The magnet market also adapted through “demand destruction.” Companies such as Hitachi Metals that make rare earth magnets (now including in North Carolina) found ways to make equivalent magnets using smaller amounts of rare earths in the alloys. Some users remembered that they did not need the high performance of specialized rare earth magnets; they were merely using them because, at least until the 2010 episode, they were relatively inexpensive and convenient. Whenthe price rose following China’s alleged embargo, users turned to simpler (and less material-intensive) rare earth magnets or even to magnets that included no rare earths at all. Such adjustments take a little time, thought, and design effort, but their availability means that supply interruptions
often have a less dramatic effect than one might expect, based on precrisis demand.

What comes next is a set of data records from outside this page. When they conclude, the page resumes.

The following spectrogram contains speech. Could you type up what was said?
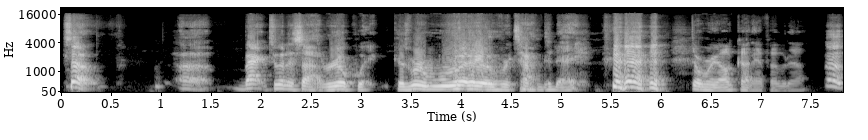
So, uh, back to an aside, real quick, because we're way over time today. Don't worry, I'll cut half of it out. Uh,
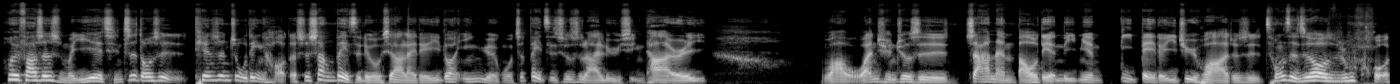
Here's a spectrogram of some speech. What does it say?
会发生什么一夜情，这都是天生注定好的，是上辈子留下来的一段姻缘。我这辈子就是来履行它而已。哇，完全就是《渣男宝典》里面必备的一句话，就是从此之后，如果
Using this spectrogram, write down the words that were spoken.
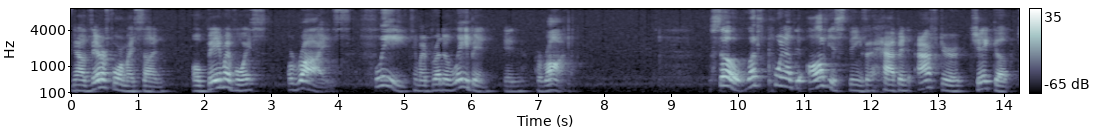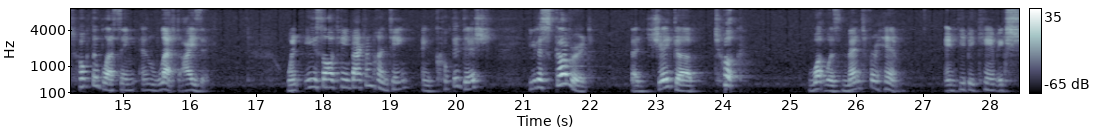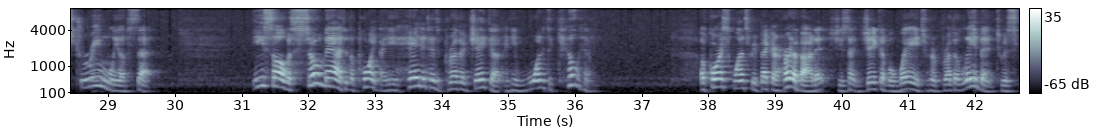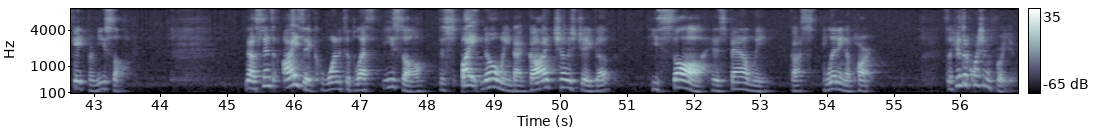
Now therefore, my son, obey my voice, arise, flee to my brother Laban in Haran. So let's point out the obvious things that happened after Jacob took the blessing and left Isaac. When Esau came back from hunting and cooked a dish, he discovered that Jacob took what was meant for him and he became extremely upset. Esau was so mad to the point that he hated his brother Jacob and he wanted to kill him. Of course, once Rebekah heard about it, she sent Jacob away to her brother Laban to escape from Esau. Now, since Isaac wanted to bless Esau, despite knowing that God chose Jacob, he saw his family got splitting apart. So here's a question for you.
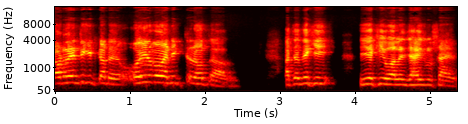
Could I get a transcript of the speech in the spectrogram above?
লটারি টিকিট কাটে ওই রকম অ্যাডিক্টেড হতে হবে। আচ্ছা দেখি ইয়ে কি বলে জাহিদুল সাহেব?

Although China tried to put export controls on rare earths during the 2000s, the controls were often circumvented:
Comparing official Chinese export statistics to statistics on downstream rare-earth oxide consumption in countries like Japan reveals that probablyas much as 20,000–30,000 tons of rare earth oxides were smuggled out of China each year in the late-2000s, roughly 15 to 30 percent of official production, depending on the year.
New technologies emerge:
Far from Chinese technical dominance, the striking feature of recent developments in rare earth markets has been the continuation of U.S., European, and Japanese technological leadership. Molycorp’s reopened mine and separation facility use a suite of new technologies that have increased the purity of extracted rare earth products, substantially reduced the environmental impact of the mining and chemical processing, and drastically lowered the cost of American production compared to the Mountain Pass operations that shut down in 2002. Japanese companies are leading the way with new, low-dysprosium magnet technologies, and Rhodia in Europe has made tremendous
progress in developing viable rare-earth recycling operations. In the current market, China looks like a technical laggard—for example, using old, environmentally destructive extraction technologies— rather than a technical leader.
Overall, Gholz writes: “Future crises are unlikely to seem so perfectly orchestrated to make the United States and its allies vulnerable: the materials in question may be more prosaic or the country where supplies are concentrated may loom less ominously than China. But even in the apparently most-dangerous case of rare earth elements, the problem rapidly faded—and not primarily due to government action.”